Communities & Collections:07 Faculty of Science > Department of Paleontology
Dewey Decimal Classification:560 Fossils & prehistoric life
Scopus Subject Areas:Life Sciences > Biotechnology
Health Sciences > Anatomy
Health Sciences > Histology
Life Sciences > Ecology, Evolution, Behavior and Systematics
Uncontrolled Keywords:Ecology, Evolution, Behavior and Systematics, Histology, Biotechnology, Anatomy
Language:English
Date:2024
Deposited On:08 Feb 2024 12:20

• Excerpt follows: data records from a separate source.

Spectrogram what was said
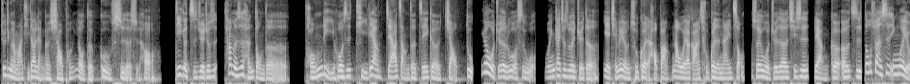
Judy 妈妈提到两个小朋友的故事的时候。第一个直觉就是他们是很懂得同理或是体谅家长的这个角度，因为我觉得如果是我，我应该就是会觉得耶，前面有人出柜，好棒，那我也要赶快出柜的那一种。所以我觉得其实两个儿子都算是因为有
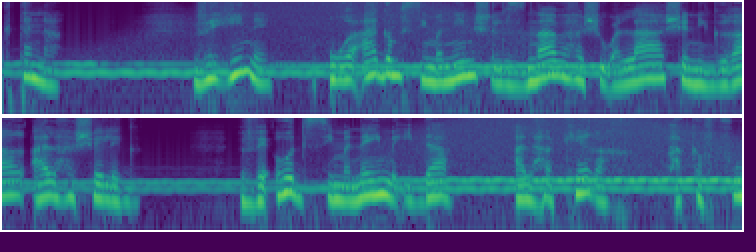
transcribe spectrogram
קטנה. והנה, הוא ראה גם סימנים של זנב השועלה שנגרר על השלג, ועוד סימני מעידה על הקרח הקפוא.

Last Modified:30 Jun 2024 01:39
Publisher:Wiley-Blackwell Publishing, Inc.
ISSN:1932-8486
OA Status:Hybrid
Publisher DOI:https://doi.org/10.1002/ar.25299
PubMed ID:37584310
  • Content: Published Version
  • Language: English
  • Licence: Creative Commons: Attribution-NonCommercial-NoDerivatives 4.0 International (CC BY-NC-ND 4.0)